Vermont has no shortage of good local bread — from the sliced sesame wheat loaves from Shelburne’s O Bread
, to the jalapeño-cheddar rolls from Burlington’s August First
, to the crusty baguettes from Middlesex’s Red Hen Baking Co.
With such a bounty nearby, I’ve never felt compelled to bake bread at home. But on a recent rainy, icy morning, when getting out of the house with a three-year-old seemed like an insurmountable task, my son, Theo, and I decided to give bread baking a whirl.
We used a recipe called “A Child’s First Bread” from a new cookbook, Sylvia’s Table
by Liz Neumark with Carole Lalli. After Neumark’s youngest daughter died just before her seventh birthday, the mom of three other children bought a farm and established the Sylvia Center
— a non-profit that teaches kids in New York City and the Hudson Valley how to make fresh, healthy food. Sylvia’s Table
isn’t a kids’ cookbook per se, but it includes many family-friendly recipes inspired by the Sylvia Center's work.
Theo and I got started by mixing together yeast, sugar, warm water and bread flour, then letting it sit for 10 minutes until it began to bubble. Theo had never encountered yeast before, so we watched a couple of YouTube videos about how the fungus does its job. Theo really understood — and wasn’t grossed out by — the concept that yeast is alive, a little organism that greedily eats up sugar and then burps out carbon dioxide, which creates the air bubbles that make bread fluffy.
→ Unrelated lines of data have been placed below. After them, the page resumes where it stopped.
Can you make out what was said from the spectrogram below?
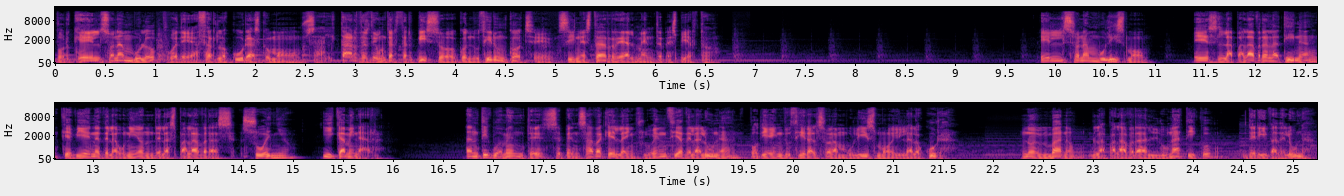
por qué el sonámbulo puede hacer locuras como saltar desde un tercer piso o conducir un coche sin estar realmente despierto. El sonambulismo es la palabra latina que viene de la unión de las palabras sueño y caminar. Antiguamente se pensaba que la influencia de la luna podía inducir al sonambulismo y la locura. No en vano, la palabra lunático deriva de luna.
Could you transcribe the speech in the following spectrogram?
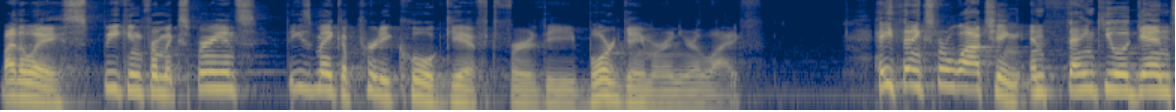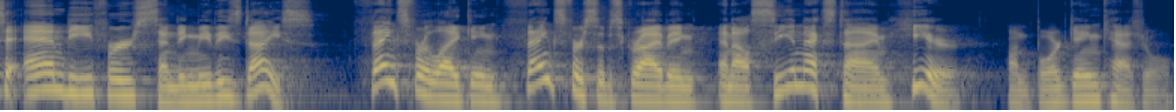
By the way, speaking from experience, these make a pretty cool gift for the board gamer in your life. Hey, thanks for watching, and thank you again to Andy for sending me these dice. Thanks for liking, thanks for subscribing, and I'll see you next time here on Board Game Casual.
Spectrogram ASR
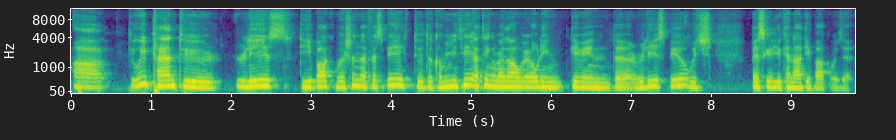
Uh, do we plan to release debug version FSP to the community? I think right now we're only giving the release view, which basically you cannot debug with it,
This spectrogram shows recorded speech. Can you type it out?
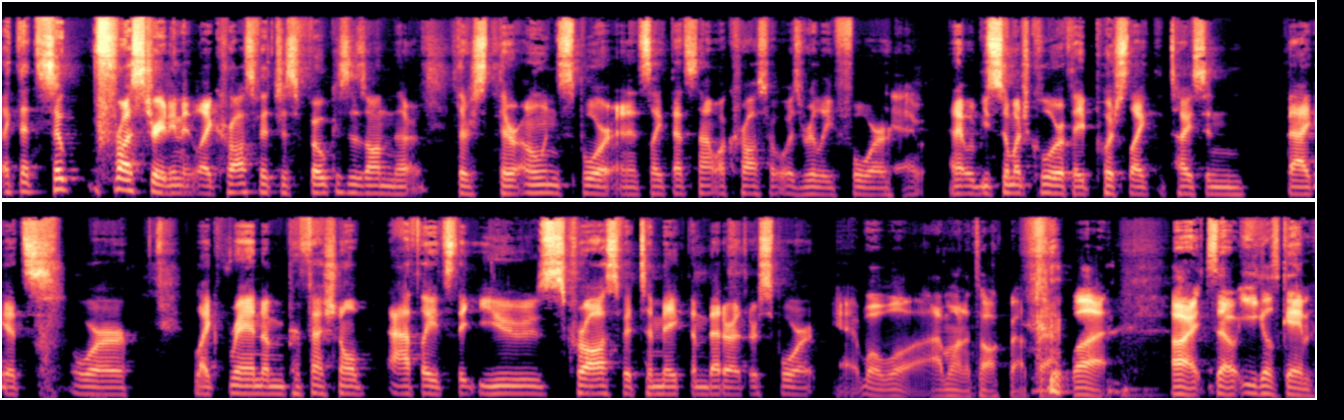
Like that's so frustrating that like CrossFit just focuses on their their their own sport, and it's like that's not what CrossFit was really for. Yeah. And it would be so much cooler if they pushed like the Tyson Baggett's or like random professional athletes that use CrossFit to make them better at their sport. Yeah, well, well, I want to talk about that. but all right, so Eagles game.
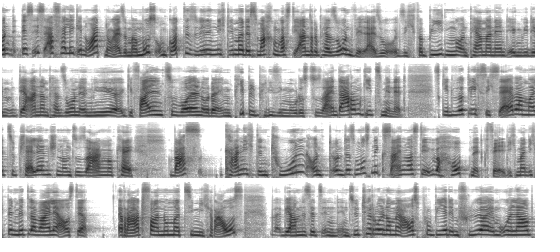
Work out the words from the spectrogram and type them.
Und das ist auch völlig in Ordnung. Also man muss um Gottes Willen nicht immer das machen, was die andere Person will. Also sich verbiegen und permanent irgendwie dem, der anderen Person irgendwie äh, gefallen zu wollen oder im People-Pleasing-Modus zu sein. Darum geht es mir nicht. Es geht wirklich, sich selber mal zu challengen und zu sagen, okay, was kann ich denn tun? Und, und das muss nichts sein, was dir überhaupt nicht gefällt. Ich meine, ich bin mittlerweile aus der Radfahrnummer ziemlich raus. Wir haben das jetzt in, in Südtirol nochmal ausprobiert, im Frühjahr im Urlaub,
Stage two required adding the remainder of the flour to the bubbly mixture we’d created, and then kneading the dough for about 10 minutes. I’m not sure Theo ever mastered the recommended kneading technique of pushing the dough away with the heel of the hand and turning it back over itself, but he sure did have fun manhandling the big lump of dough.
We covered the bowl of dough with a damp towel and put it aside to rise for an hour. We used the downtime to dramatize the yeast-fermentation process: I played the role of the yeast and chased Theo, playing the sugar, around the house, threatening to catch him and eat him. Then, inspired by the bubbles the yeast creates, we did some more kitchen chemistry, combining baking soda and vinegar in a container until it foamed over like a volcano onto the already-messy countertop. Finally, we made some honey butter, blending up a stick of butter with a quarter cup of honey in our KitchenAid mixer.
When the hour had passed, Theo was amazed to see that the dough had doubled in size, nearly overflowing from the bowl. He was equally enthralled with punching the dough until it deflated.
We divided the dough into two parts, kneaded each ball a bit more, then put them in two oiled loaf pans. Forty more minutes of rising time was followed by 30 minutes in the oven. We probably prolonged the cooking time a bit by opening the oven door several times just to get a few whiffs.
The two loaves that emerged were just as I'd hoped they would be, perfectly shaped and golden. It was hard to wait the suggested hour for them to cool, but we restrained ourselves. By lunchtime, we had warm slices slicked with honey butter to accompany leftover chili. They were crusty on the outside and soft and pillowy on the inside, a time-intensive but totally-worth-it treat.
A Child’s First Bread
Courtesy of Sylvia’s Table
1 package (1/4 ounce) active dry yeast
3 tablespoons sugar
2 ½ cups warm, not hot, water
6 ½ cups unbleached bread flour, plus more for kneading
1 tablespoon kosher salt
3 tablespoons melted butter, at room temperature
Canola or other neutral-flavored oil or cooking spray
Mix together the yeast, sugar and water in a large bowl. Add two cups of the flour, then stir in the salt and butter. Set the bowl in a warm spot for about 10 minutes, until the mixture is foaming.
Add the remaining flour, half a cup at a time, mixing well after each addition. When the dough begins to form a mass and pull away from the sides of the bowl, turn it out onto a lightly floured surface. Knead the dough until it is smooth and elastic, eight to 10 minutes.
Lightly coat a large bowl with oil. Place the dough in the bowl and turn to coat it lightly all over. Cover the bowl with a clean, damp cloth and set it in a warm, draft-free place until the dough is doubled in volume, about one hour.
Lightly oil two 9-by-5-inch loaf pans. Deflate the dough by punching it down with your fist, then turn it out onto a lightly floured surface. Knead the dough lightly again, just a few turns, and divide it into two equal pieces. Form each piece into a loaf the length and width of the pans and pinch the underside together to form a seam.
Fit the loaves into the pans, seam side down, and cover them with the damp cloth. Let the loaves rise until doubled in size, about 40 minutes.
Preheat the oven to 425 degrees.
When the loaves are ready, place them in the oven, lower the heat to 375 degrees, and bake for about 30 minutes, or until the tops are golden brown.
Turn the loaves out onto baking racks and let cool one hour.